# Provided data

============

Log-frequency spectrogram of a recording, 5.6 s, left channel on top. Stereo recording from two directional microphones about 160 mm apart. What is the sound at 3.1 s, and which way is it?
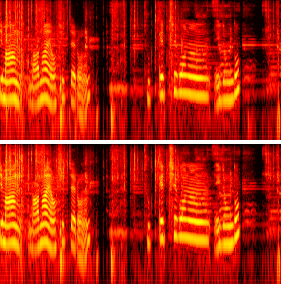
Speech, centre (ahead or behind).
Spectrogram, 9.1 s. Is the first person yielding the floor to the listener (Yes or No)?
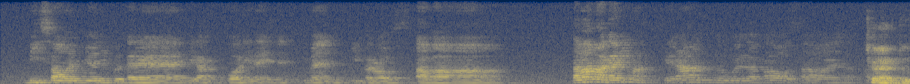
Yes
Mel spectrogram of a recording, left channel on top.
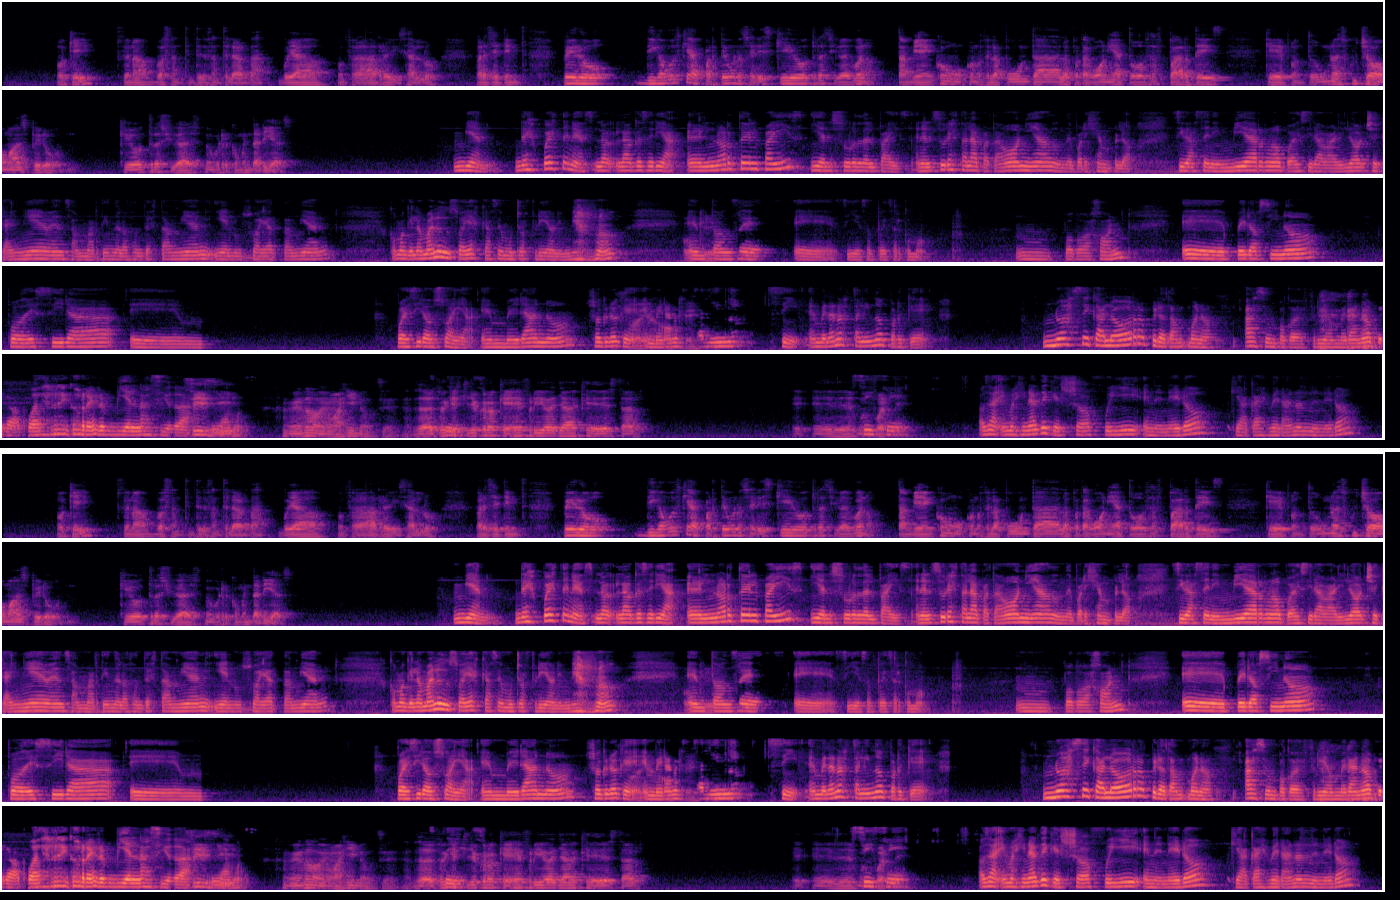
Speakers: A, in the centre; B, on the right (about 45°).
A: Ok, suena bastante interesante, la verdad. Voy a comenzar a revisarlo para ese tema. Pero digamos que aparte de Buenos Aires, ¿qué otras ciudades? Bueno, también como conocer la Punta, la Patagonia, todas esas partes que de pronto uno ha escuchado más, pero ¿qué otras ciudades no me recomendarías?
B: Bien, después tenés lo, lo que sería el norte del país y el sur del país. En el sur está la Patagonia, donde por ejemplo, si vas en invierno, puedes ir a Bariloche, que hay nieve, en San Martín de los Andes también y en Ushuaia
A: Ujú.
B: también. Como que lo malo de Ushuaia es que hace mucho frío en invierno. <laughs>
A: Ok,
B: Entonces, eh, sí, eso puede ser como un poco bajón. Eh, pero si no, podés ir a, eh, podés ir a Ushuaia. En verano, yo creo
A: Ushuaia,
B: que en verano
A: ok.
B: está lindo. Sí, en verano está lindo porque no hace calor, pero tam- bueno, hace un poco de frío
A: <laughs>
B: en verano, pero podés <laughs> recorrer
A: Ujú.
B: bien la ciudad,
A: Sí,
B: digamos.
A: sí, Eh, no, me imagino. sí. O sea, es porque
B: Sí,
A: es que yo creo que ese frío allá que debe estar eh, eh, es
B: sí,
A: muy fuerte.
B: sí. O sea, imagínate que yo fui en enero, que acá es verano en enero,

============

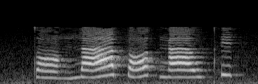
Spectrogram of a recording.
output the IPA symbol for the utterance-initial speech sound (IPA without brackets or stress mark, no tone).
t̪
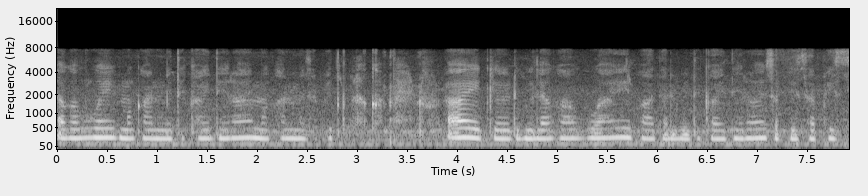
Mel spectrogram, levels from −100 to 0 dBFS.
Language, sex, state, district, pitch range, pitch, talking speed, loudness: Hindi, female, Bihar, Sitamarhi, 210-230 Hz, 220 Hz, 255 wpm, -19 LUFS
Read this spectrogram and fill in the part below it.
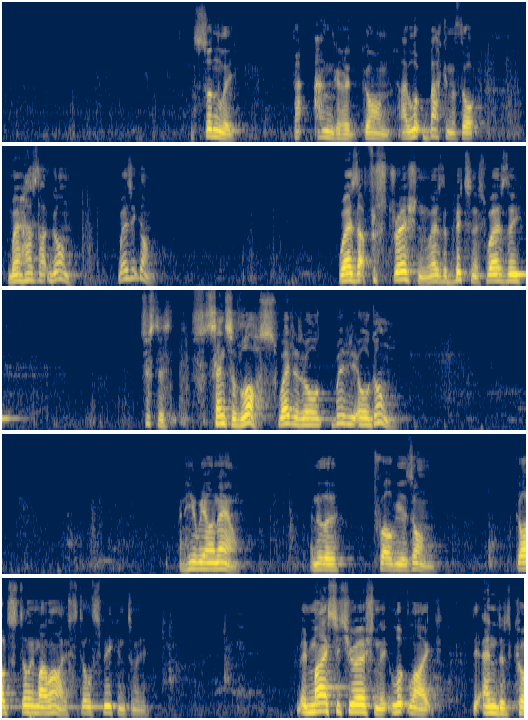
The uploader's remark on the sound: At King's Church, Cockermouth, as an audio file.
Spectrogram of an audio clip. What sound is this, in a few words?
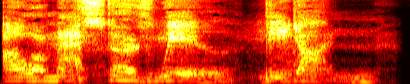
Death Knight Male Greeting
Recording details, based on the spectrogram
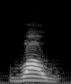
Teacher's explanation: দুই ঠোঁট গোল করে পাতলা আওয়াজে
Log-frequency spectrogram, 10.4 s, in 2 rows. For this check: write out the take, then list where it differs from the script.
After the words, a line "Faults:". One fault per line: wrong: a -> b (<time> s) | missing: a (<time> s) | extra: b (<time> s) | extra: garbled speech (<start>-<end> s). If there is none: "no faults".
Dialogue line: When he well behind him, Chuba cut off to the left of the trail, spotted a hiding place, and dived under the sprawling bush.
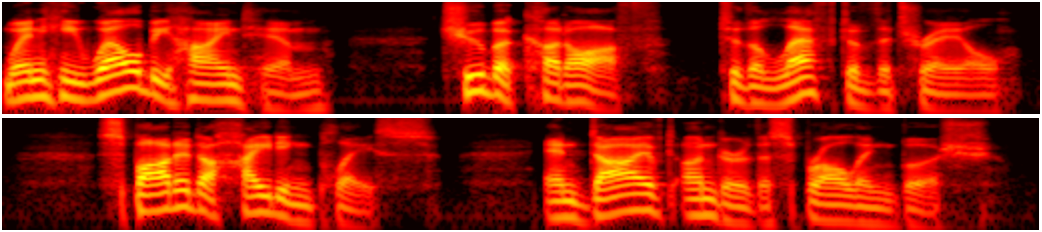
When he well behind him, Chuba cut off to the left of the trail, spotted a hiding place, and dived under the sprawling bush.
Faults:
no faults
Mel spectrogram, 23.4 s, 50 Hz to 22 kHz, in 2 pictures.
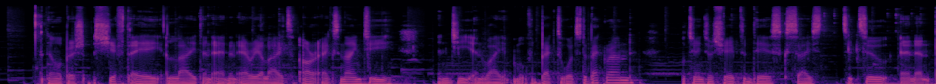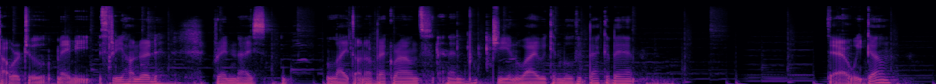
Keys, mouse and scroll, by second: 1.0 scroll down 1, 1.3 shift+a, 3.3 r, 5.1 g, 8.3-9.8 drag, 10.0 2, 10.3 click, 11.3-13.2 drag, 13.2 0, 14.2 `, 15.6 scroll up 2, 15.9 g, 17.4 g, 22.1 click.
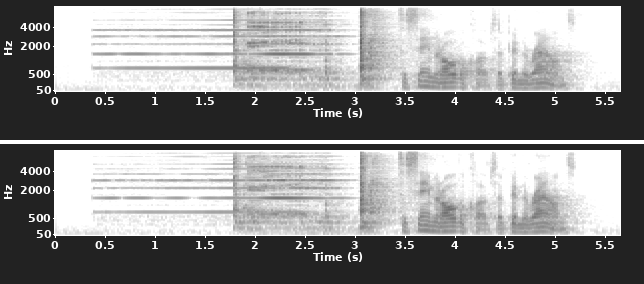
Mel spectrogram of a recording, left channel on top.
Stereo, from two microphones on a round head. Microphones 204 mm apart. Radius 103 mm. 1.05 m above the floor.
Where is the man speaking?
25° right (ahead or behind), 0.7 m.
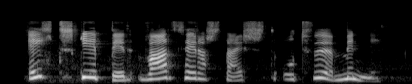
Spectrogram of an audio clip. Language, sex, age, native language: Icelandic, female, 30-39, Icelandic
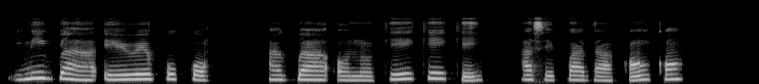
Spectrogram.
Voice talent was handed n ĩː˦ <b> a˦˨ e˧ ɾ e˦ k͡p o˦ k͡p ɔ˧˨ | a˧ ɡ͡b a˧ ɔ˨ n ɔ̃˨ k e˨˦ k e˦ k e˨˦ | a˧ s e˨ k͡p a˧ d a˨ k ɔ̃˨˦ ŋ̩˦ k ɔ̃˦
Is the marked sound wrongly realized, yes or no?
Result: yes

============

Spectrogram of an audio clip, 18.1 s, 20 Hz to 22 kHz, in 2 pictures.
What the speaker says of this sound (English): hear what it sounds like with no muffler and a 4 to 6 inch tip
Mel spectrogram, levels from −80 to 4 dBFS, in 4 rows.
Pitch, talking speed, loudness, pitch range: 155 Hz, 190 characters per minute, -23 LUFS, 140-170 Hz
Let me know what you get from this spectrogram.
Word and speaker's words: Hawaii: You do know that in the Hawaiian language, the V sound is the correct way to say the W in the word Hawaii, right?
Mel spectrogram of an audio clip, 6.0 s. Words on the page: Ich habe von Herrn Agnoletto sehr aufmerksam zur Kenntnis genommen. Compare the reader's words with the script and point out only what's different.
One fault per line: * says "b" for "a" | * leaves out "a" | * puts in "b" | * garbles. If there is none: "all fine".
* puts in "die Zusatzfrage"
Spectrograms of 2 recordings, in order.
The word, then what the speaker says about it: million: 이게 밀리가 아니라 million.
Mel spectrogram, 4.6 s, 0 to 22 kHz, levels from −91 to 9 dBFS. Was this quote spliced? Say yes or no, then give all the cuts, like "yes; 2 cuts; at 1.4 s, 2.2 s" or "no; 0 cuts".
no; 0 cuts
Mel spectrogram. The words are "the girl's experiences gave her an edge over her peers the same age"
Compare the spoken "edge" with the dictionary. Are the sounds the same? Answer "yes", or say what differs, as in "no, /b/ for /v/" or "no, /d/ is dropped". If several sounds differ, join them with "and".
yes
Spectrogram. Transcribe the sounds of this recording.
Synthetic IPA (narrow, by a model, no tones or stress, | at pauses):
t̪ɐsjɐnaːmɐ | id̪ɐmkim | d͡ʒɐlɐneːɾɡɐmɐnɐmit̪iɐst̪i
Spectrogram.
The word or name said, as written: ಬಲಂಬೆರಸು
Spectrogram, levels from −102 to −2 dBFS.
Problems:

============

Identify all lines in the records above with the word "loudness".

Language, sex, state, district, pitch range, pitch, talking speed, loudness: Hindi, female, Bihar, Sitamarhi, 210-230 Hz, 220 Hz, 255 wpm, -19 LUFS
Pitch, talking speed, loudness, pitch range: 155 Hz, 190 characters per minute, -23 LUFS, 140-170 Hz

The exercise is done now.